▸ **Exercise instructions**
For every record that follows, write out the text exactly and omit the picture, if one is present.

-------- Given records

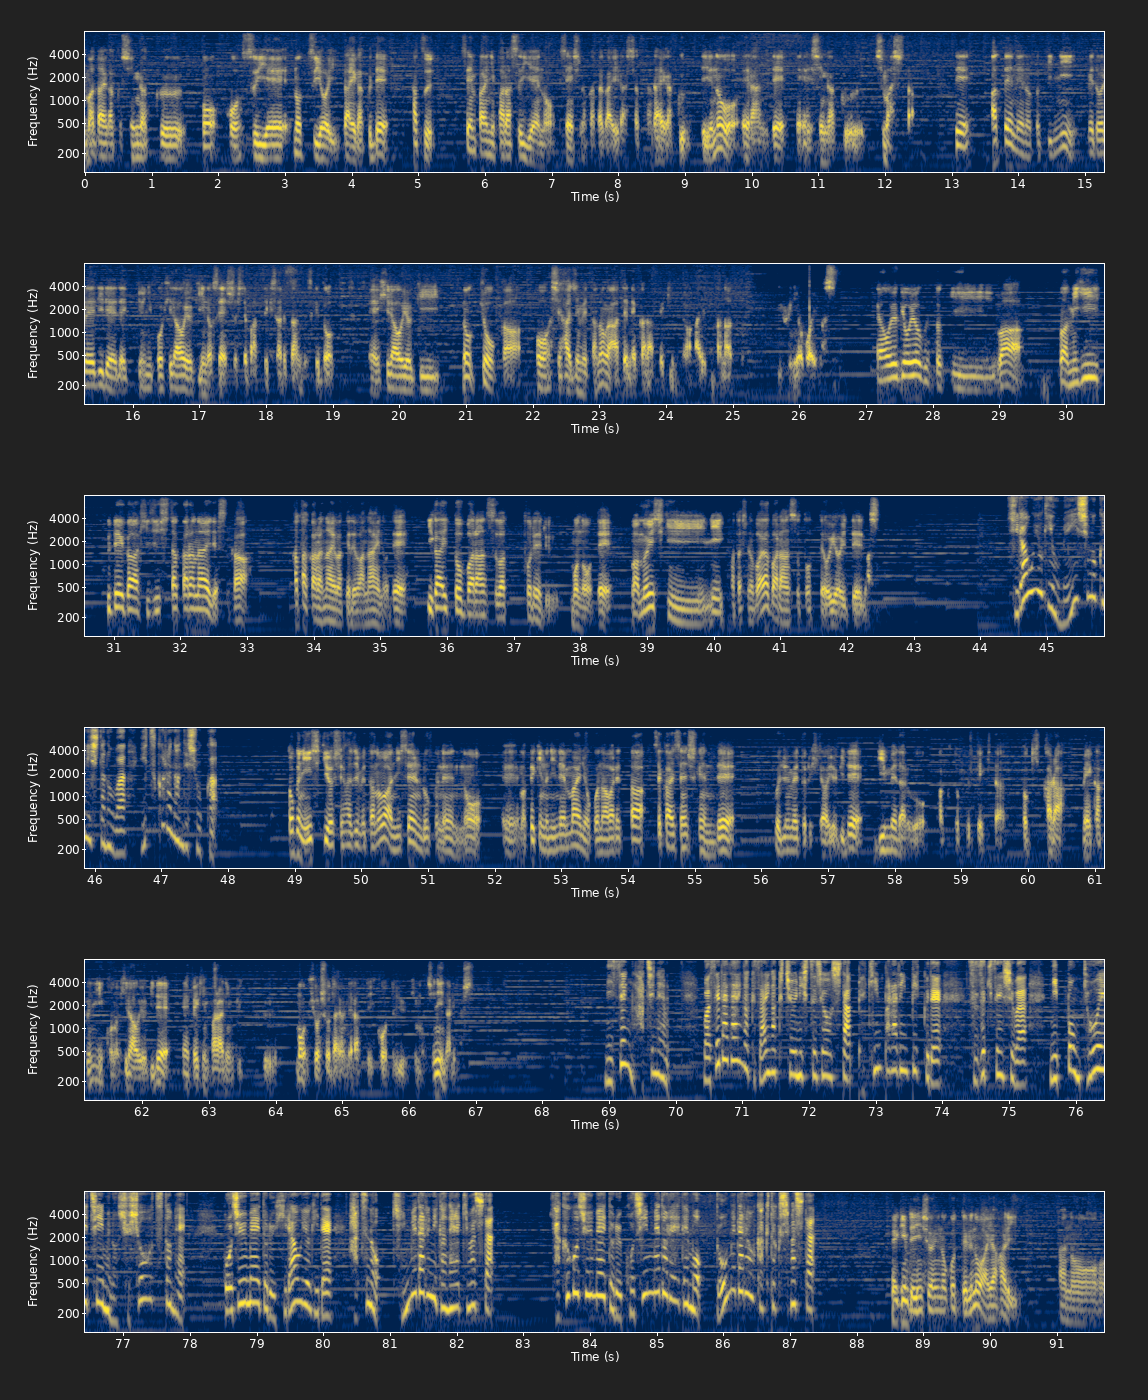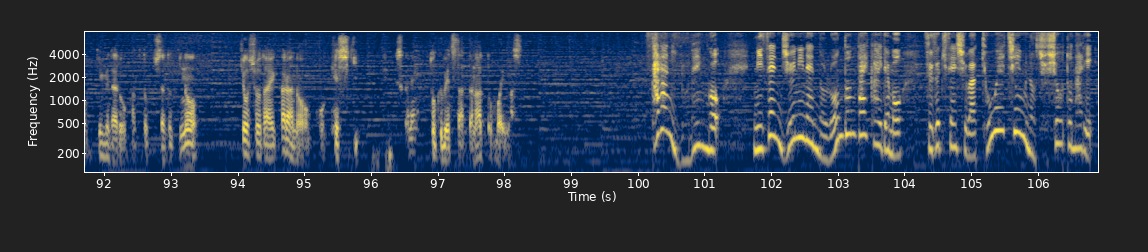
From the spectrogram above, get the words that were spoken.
今大学進学もこう水泳の強い大学でかつ先輩にパラ水泳の選手の方がいらっしゃった大学っていうのを選んで、え進学しましたでアテネの時にメドレーリレーで急にこう平泳ぎの選手として抜擢されたんですけど、え平泳ぎの強化をし始めたのがアテネから北京の間かなというふうに思います。泳ぎ泳ぐときは、まあ、右腕が肘下からないですが、肩からないわけではないので、意外とバランスは取れるもので、まあ、無意識に私の場合はバランスをとって泳いでいます。平泳ぎをメイン種目にしたのはいつからなんでしょうか？特に意識をし始めたのは2006年の、えーまあ、北京の2年前に行われた世界選手権で50メートル平泳ぎで銀メダルを獲得できた時から明確にこの平泳ぎで北京パラリンピックも表彰台を狙っていこうという気持ちになりました。2008年、早稲田大学在学中に出場した北京パラリンピックで、鈴木選手は日本競泳チームの主将を務め、50メートル平泳ぎで初の金メダルに輝きました。150メートル個人メドレーでも銅メダルを獲得しました。北京で印象に残っているのはやはり、あの、金メダルを獲得した時の表彰台からの景色ですかね、特別だったなと思います。さらに4年後、2012年のロンドン大会でも鈴木選手は競泳チームの主将となり、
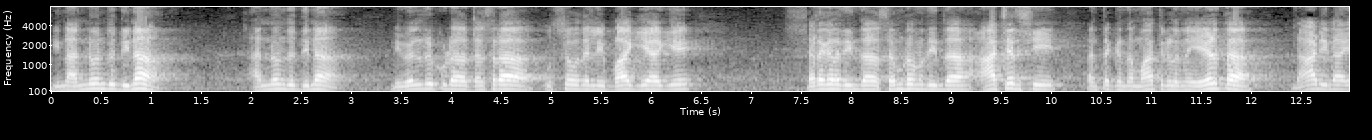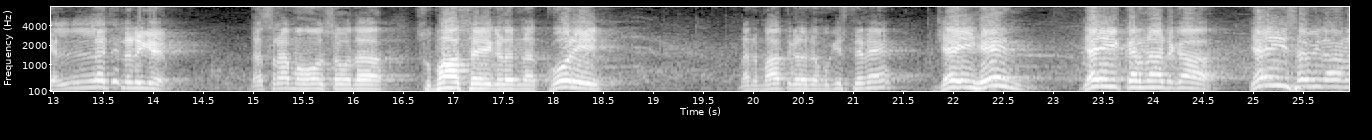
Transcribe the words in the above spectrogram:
ಇನ್ನು ಹನ್ನೊಂದು ದಿನ ಹನ್ನೊಂದು ದಿನ ನೀವೆಲ್ಲರೂ ಕೂಡ ದಸರಾ ಉತ್ಸವದಲ್ಲಿ ಭಾಗಿಯಾಗಿ ಸಡಗರದಿಂದ, ಸಂಭ್ರಮದಿಂದ ಆಚರಿಸಿ ಅಂತಕ್ಕಂಥ ಮಾತುಗಳನ್ನು ಹೇಳ್ತಾ, ನಾಡಿನ ಎಲ್ಲ ಜನರಿಗೆ ದಸರಾ ಮಹೋತ್ಸವದ ಶುಭಾಶಯಗಳನ್ನು ಕೋರಿ ನನ್ನ ಮಾತುಗಳನ್ನು ಮುಗಿಸ್ತೇನೆ. ಜೈ ಹಿಂದ್, ಜೈ ಕರ್ನಾಟಕ, ಜೈ ಸಂವಿಧಾನ.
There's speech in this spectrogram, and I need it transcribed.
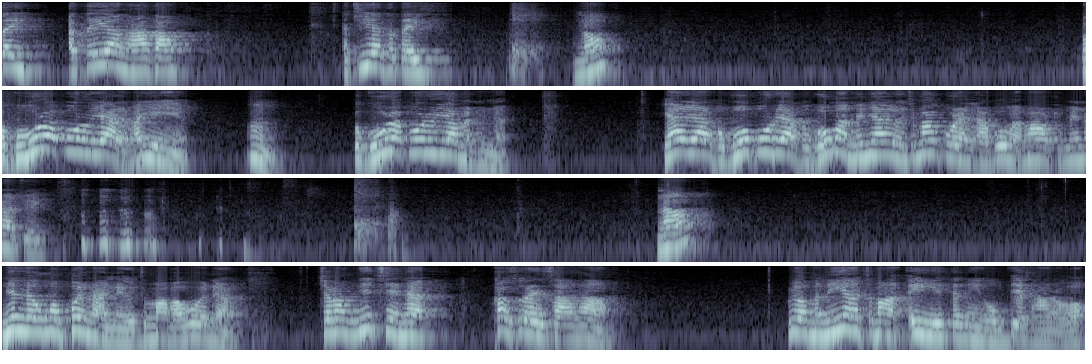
သိန်းအသေးက9000အကြီးကတသိန်းနော်ပကိုးတော့ပို့လို့ရတယ်မရင်ရင်ဟွန်း ပကိုးတော့ပို့လို့ရမှာထင်တယ်ရရပကိုးပို့လို့ရပကိုးမှမင်းများရင်ကျမကိုယ်တိုင်လာပို့မှာမအောင်ထမင်းတော့ကျွေးနော်မျက်လုံးမဖွင့်နိုင်လေကိုကျွန်မဘာဖွင့်လဲကျွန်မမြစ်ချင်တဲ့ခောက်ဆွဲစားထားပြီးတော့မနေ့ကကျွန်မအိတ်ရေးတနေကိုပြက်ထားတော့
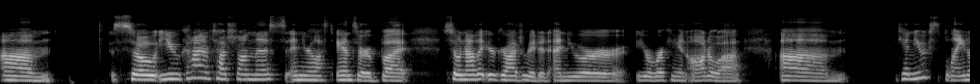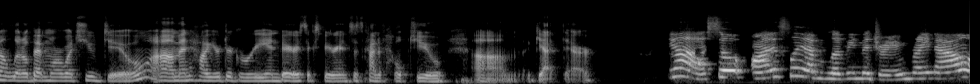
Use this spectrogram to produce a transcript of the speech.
Um, so you kind of touched on this in your last answer but so now that you're graduated and you're you're working in ottawa um, can you explain a little bit more what you do um, and how your degree and various experiences kind of helped you um, get there yeah, so honestly, I'm living the dream right now.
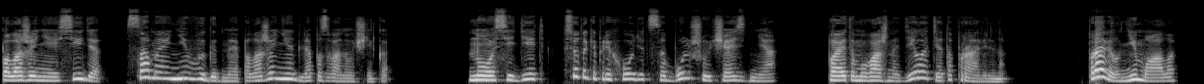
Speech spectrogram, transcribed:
Положение сидя – самое невыгодное положение для позвоночника. Но сидеть все-таки приходится большую часть дня, поэтому важно делать это правильно. Правил немало,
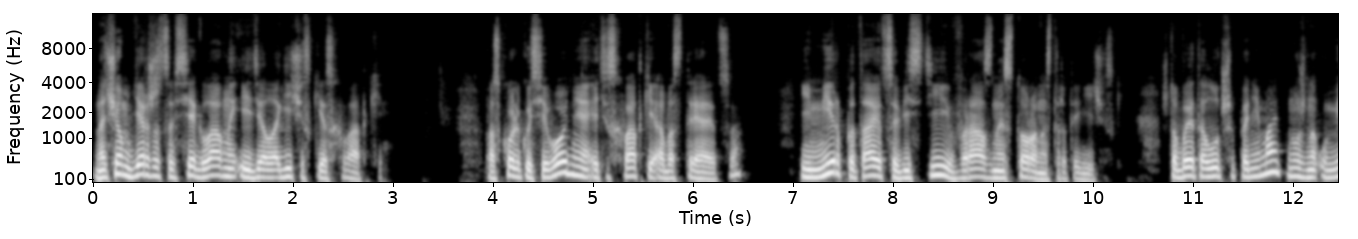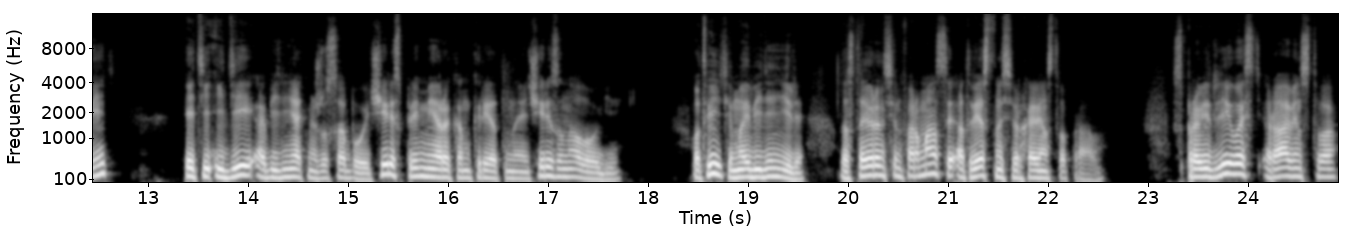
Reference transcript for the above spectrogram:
на чем держатся все главные идеологические схватки поскольку сегодня эти схватки обостряются, и мир пытаются вести в разные стороны стратегически. Чтобы это лучше понимать, нужно уметь эти идеи объединять между собой через примеры конкретные, через аналогии. Вот видите, мы объединили достоверность информации, ответственность, верховенство права. Справедливость, равенство,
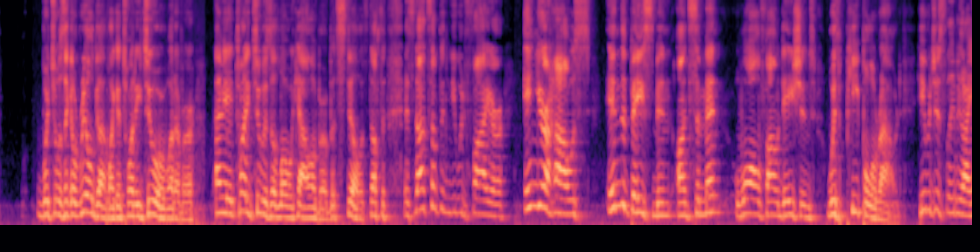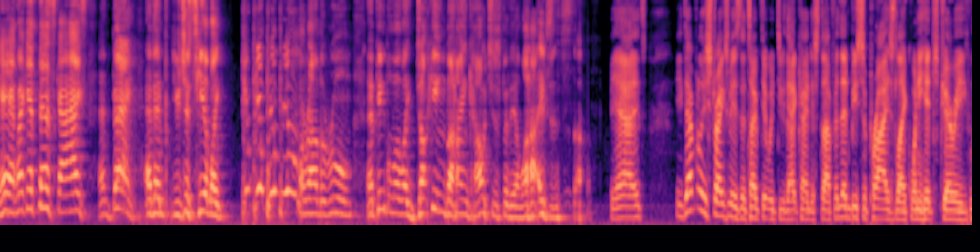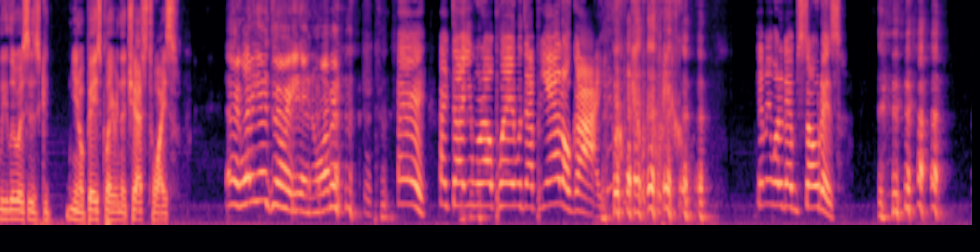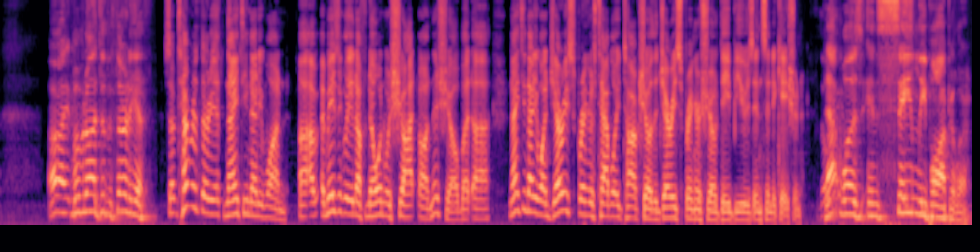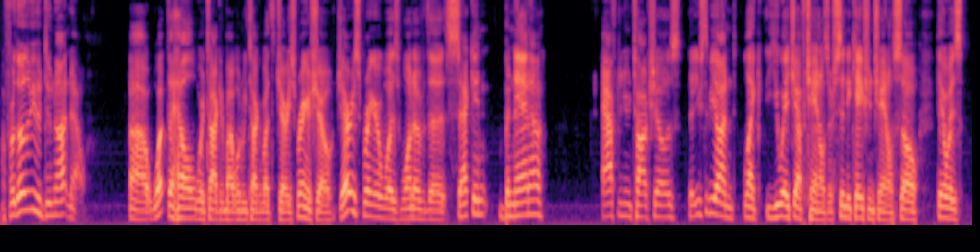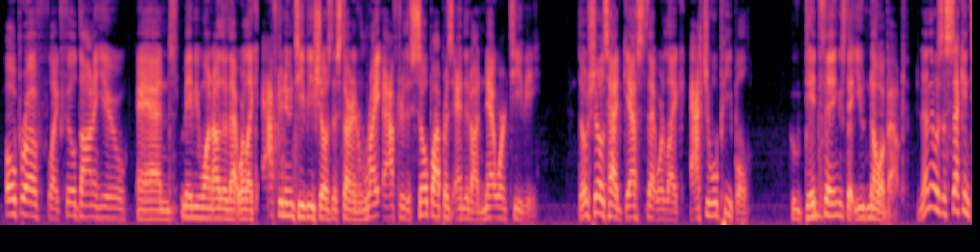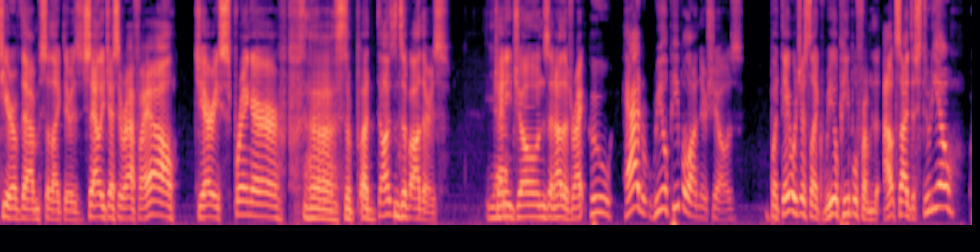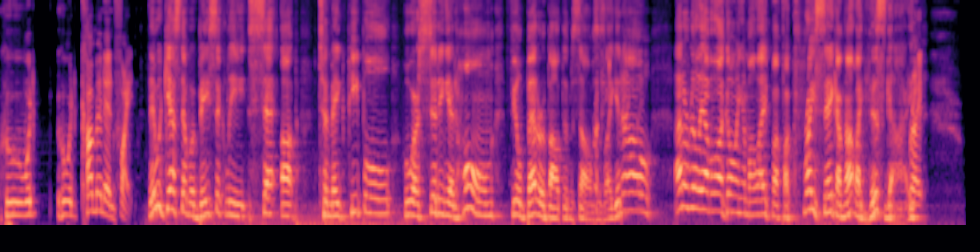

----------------

▸ **Final answer**
From the spectrogram above, get the words that were spoken.
今大学進学もこう水泳の強い大学でかつ先輩にパラ水泳の選手の方がいらっしゃった大学っていうのを選んで、え進学しましたでアテネの時にメドレーリレーで急にこう平泳ぎの選手として抜擢されたんですけど、え平泳ぎの強化をし始めたのがアテネから北京の間かなというふうに思います。泳ぎ泳ぐときは、まあ、右腕が肘下からないですが、肩からないわけではないので、意外とバランスは取れるもので、まあ、無意識に私の場合はバランスをとって泳いでいます。平泳ぎをメイン種目にしたのはいつからなんでしょうか？特に意識をし始めたのは2006年の、えーまあ、北京の2年前に行われた世界選手権で50メートル平泳ぎで銀メダルを獲得できた時から明確にこの平泳ぎで北京パラリンピックも表彰台を狙っていこうという気持ちになりました。2008年、早稲田大学在学中に出場した北京パラリンピックで、鈴木選手は日本競泳チームの主将を務め、50メートル平泳ぎで初の金メダルに輝きました。150メートル個人メドレーでも銅メダルを獲得しました。北京で印象に残っているのはやはり、あの、金メダルを獲得した時の表彰台からの景色ですかね、特別だったなと思います。さらに4年後、2012年のロンドン大会でも鈴木選手は競泳チームの主将となり、
Transcribe the words in the above spectrogram:
ಇನ್ನು ಹನ್ನೊಂದು ದಿನ ಹನ್ನೊಂದು ದಿನ ನೀವೆಲ್ಲರೂ ಕೂಡ ದಸರಾ ಉತ್ಸವದಲ್ಲಿ ಭಾಗಿಯಾಗಿ ಸಡಗರದಿಂದ, ಸಂಭ್ರಮದಿಂದ ಆಚರಿಸಿ ಅಂತಕ್ಕಂಥ ಮಾತುಗಳನ್ನು ಹೇಳ್ತಾ, ನಾಡಿನ ಎಲ್ಲ ಜನರಿಗೆ ದಸರಾ ಮಹೋತ್ಸವದ ಶುಭಾಶಯಗಳನ್ನು ಕೋರಿ ನನ್ನ ಮಾತುಗಳನ್ನು ಮುಗಿಸ್ತೇನೆ. ಜೈ ಹಿಂದ್, ಜೈ ಕರ್ನಾಟಕ, ಜೈ ಸಂವಿಧಾನ.
There's speech in this spectrogram, and I need it transcribed.
သိန်းအသေးက9000အကြီးကတသိန်းနော်ပကိုးတော့ပို့လို့ရတယ်မရင်ရင်ဟွန်း ပကိုးတော့ပို့လို့ရမှာထင်တယ်ရရပကိုးပို့လို့ရပကိုးမှမင်းများရင်ကျမကိုယ်တိုင်လာပို့မှာမအောင်ထမင်းတော့ကျွေးနော်မျက်လုံးမဖွင့်နိုင်လေကိုကျွန်မဘာဖွင့်လဲကျွန်မမြစ်ချင်တဲ့ခောက်ဆွဲစားထားပြီးတော့မနေ့ကကျွန်မအိတ်ရေးတနေကိုပြက်ထားတော့
Use this spectrogram to produce a transcript of the speech.
Um, so you kind of touched on this in your last answer but so now that you're graduated and you're you're working in ottawa um, can you explain a little bit more what you do um, and how your degree and various experiences kind of helped you um, get there yeah, so honestly, I'm living the dream right now.
Speech spectrogram, transcribed:
Положение сидя – самое невыгодное положение для позвоночника. Но сидеть все-таки приходится большую часть дня, поэтому важно делать это правильно. Правил немало,
Reference transcript for the above spectrogram:
на чем держатся все главные идеологические схватки поскольку сегодня эти схватки обостряются, и мир пытаются вести в разные стороны стратегически. Чтобы это лучше понимать, нужно уметь эти идеи объединять между собой через примеры конкретные, через аналогии. Вот видите, мы объединили достоверность информации, ответственность, верховенство права. Справедливость, равенство,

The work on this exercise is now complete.